- The audio recording of the entire speech (note: the emotional emancipation passages are at minutes 29:49 through 36:00).
Transcript of Dr. King’s speech:
Where do we go from here? First, we must massively assert our dignity and worth. We must stand up amid a system that still oppresses us and develop an unassailable and majestic sense of values. We must no longer be ashamed of being black. (All right) The job of arousing manhood within a people that have been taught for so many centuries that they are nobody is not easy.
Even semantics have conspired to make that which is black seem ugly and degrading. (Yes) In Roget’s Thesaurus there are some 120 synonyms for blackness and at least sixty of them are offensive, such words as blot, soot, grim, devil, and foul. And there are some 134 synonyms for whiteness and all are favorable, expressed in such words as purity, cleanliness, chastity, and innocence. A white lie is better than a black lie. (Yes) The most degenerate member of a family is the “black sheep.” (Yes) Ossie Davis has suggested that maybe the English language should be reconstructed so that teachers will not be forced to teach the Negro child sixty ways to despise himself, and thereby perpetuate his false sense of inferiority, and the white child 134 ways to adore himself, and thereby perpetuate his false sense of superiority. [applause] The tendency to ignore the Negro’s contribution to American life and strip him of his personhood is as old as the earliest history books and as contemporary as the morning’s newspaper. (Yes)

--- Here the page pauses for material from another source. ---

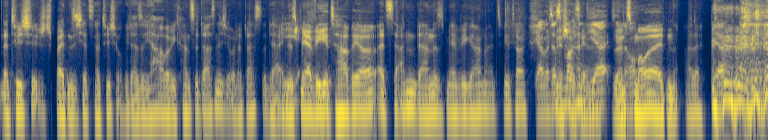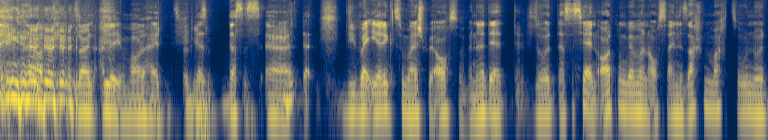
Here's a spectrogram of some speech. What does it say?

To offset this cultural homicide, the Negro must rise up with an affirmation of his own Olympian manhood. (Yes) Any movement for the Negro’s freedom that overlooks this necessity is only waiting to be buried. (Yes) As long as the mind is enslaved, the body can never be free. (Yes) Psychological freedom, a firm sense of self-esteem, is the most powerful weapon against the long night of physical slavery. No Lincolnian Emancipation Proclamation, no Johnsonian civil rights bill can totally bring this kind of freedom. The Negro will only be free when he reaches down to the inner depths of his own being and signs with the pen and ink of assertive manhood his own emancipation proclamation. And with a spirit straining toward true self-esteem, the Negro must boldly throw off the manacles of self-abnegation and say to himself and to the world, “I am somebody. (Oh yeah) I am a person. I am a man with dignity and honor. (Go ahead) I have a rich and noble history, however painful and exploited that history has been. Yes, I was a slave through my foreparents (That’s right), and now I’m not ashamed of that. I’m ashamed of the people who were so sinful to make me a slave.” (Yes sir) Yes [applause], yes, we must stand up and say, “I’m black (Yes sir), but I’m black and beautiful.” (Yes) This [applause], this self-affirmation is the black man’s need, made compelling (All right) by the white man’s crimes against him. (Yes)
Now another basic challenge is to discover how to organize our strength in to economic and political power. Now no one can deny that the Negro is in dire need of this kind of legitimate power. Indeed, one of the great problems that the Negro confronts is his lack of power. From the old plantations of the South to the newer ghettos of the North, the Negro has been confined to a life of voicelessness (That’s true) and powerlessness. (So true) Stripped of the right to make decisions concerning his life and destiny he has been subject to the authoritarian and sometimes whimsical decisions of the white power structure. The plantation and the ghetto were created by those who had power, both to confine those who had no power and to perpetuate their powerlessness. Now the problem of transforming the ghetto, therefore, is a problem of power, a confrontation between the forces of power demanding change and the forces of power dedicated to the preserving of the status quo. Now, power properly understood is nothing but the ability to achieve purpose. It is the strength required to bring about social, political, and economic change. Walter Reuther defined power one day. He said, “Power is the ability of a labor union like UAW to make the most powerful corporation in the world, General Motors, say, ‘Yes’ when it wants to say ‘No.’ That’s power.” [applause]